First off, let’s recognize that there is no problem ever described, including climate change, that cannot be fixed with our existing resources and existing technology if we simply have the collective will to do so. We need to believe we can and will conquer climate change, and we recently had some very good news on that front. The major automobile manufacturers are switching over to electric vehicles powered either with batteries or fuel cell propelled hydrogen. Buses, trucks, and even locomotives are now running on hydrogen. And, according to Fitch Solutions, the size of the global hydrogen market will grow from the current $129B in 2017 to $183B in 2023.
We also know that the Persian Gulf oil countries are all scrambling to create “green hydrogen” (hydrogen made using renewable resources) from desert sun to the point that Badr Al Olama, on behalf of the United Arab Emirates, on March 24 predicted there would be 530 million metric tons of hydrogen produced per annum by 2050, displacing 10.5 billion barrels of oil. He, and the monarchy in Saudi Arabia, have publicly declared that they believe Green Hydrogen is the commodity to sell on international markets to replace falling oil sales.

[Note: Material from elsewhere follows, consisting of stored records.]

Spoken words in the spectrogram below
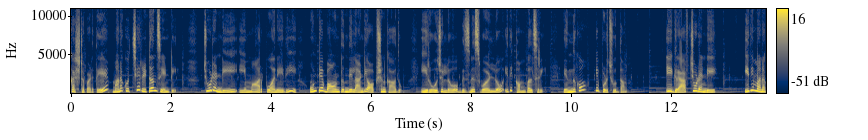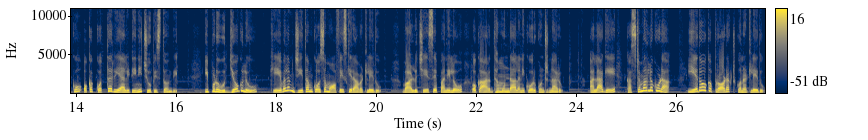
కష్టపడితే మనకొచ్చే రిటర్న్స్ ఏంటి? చూడండి ఈ మార్పు అనేది ఉంటే బావుంటుంది లాంటి ఆప్షన్ కాదు. ఈ రోజుల్లో బిజినెస్ వరల్డ్లో ఇది కంపల్సరీ. ఎందుకో ఇప్పుడు చూద్దాం. ఈ గ్రాఫ్ చూడండి. ఇది మనకు ఒక కొత్త రియాలిటీని చూపిస్తోంది. ఇప్పుడు ఉద్యోగులు కేవలం జీతం కోసం ఆఫీస్కి రావట్లేదు. వాళ్ళు చేసే పనిలో ఒక అర్థముండాలని కోరుకుంటున్నారు. అలాగే కస్టమర్లు కూడా ఏదో ఒక ప్రోడక్ట్ కొనట్లేదు.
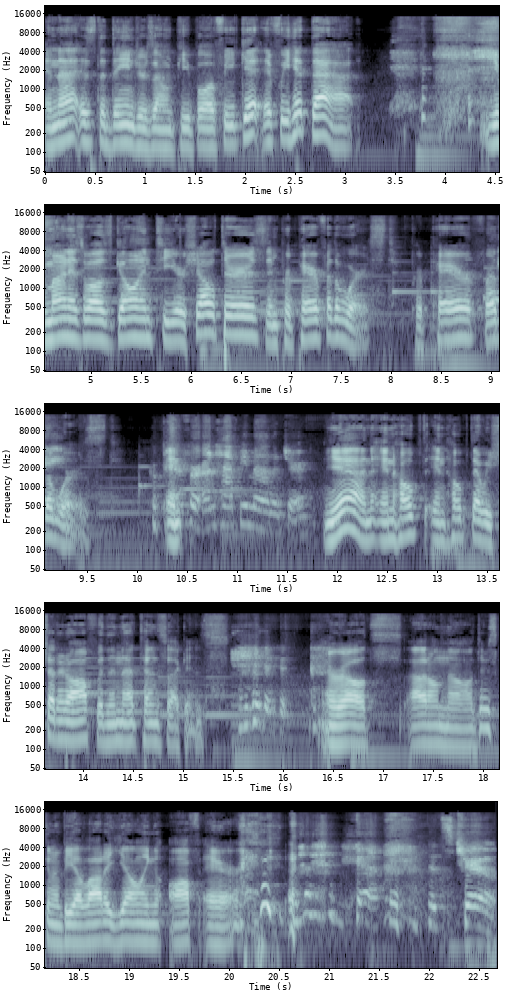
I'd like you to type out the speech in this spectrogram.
And that is the danger zone, people. If we get if we hit that, you might as well as go into your shelters and prepare for the worst. Prepare for the worst. Prepare And- for unhappy manager. Yeah, and, and hope and hope that we shut it off within that ten seconds. Or else, I don't know. There's gonna be a lot of yelling off air. yeah, that's true.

More good news: a court in the Netherlands just ordered the largest Dutch company, Royal Dutch Shell, to reduce by 45% their CO2 emissions worldwide by 2030! Even more powerfully, a dissident group of shareholders just took at least two board seats from Exxon Management because they were incapable or unwilling to adapt to climate change and are thereby jeopardizing Exxon’s future profits. That’s a great story: the largest oil company in the world losing control of its Board for failing to adapt to climate change. If ExxonMobil and other Big Oil corporations aggressively began promoting alternative energy, it will accelerate the healing of our badly damaged biosphere before it is too late.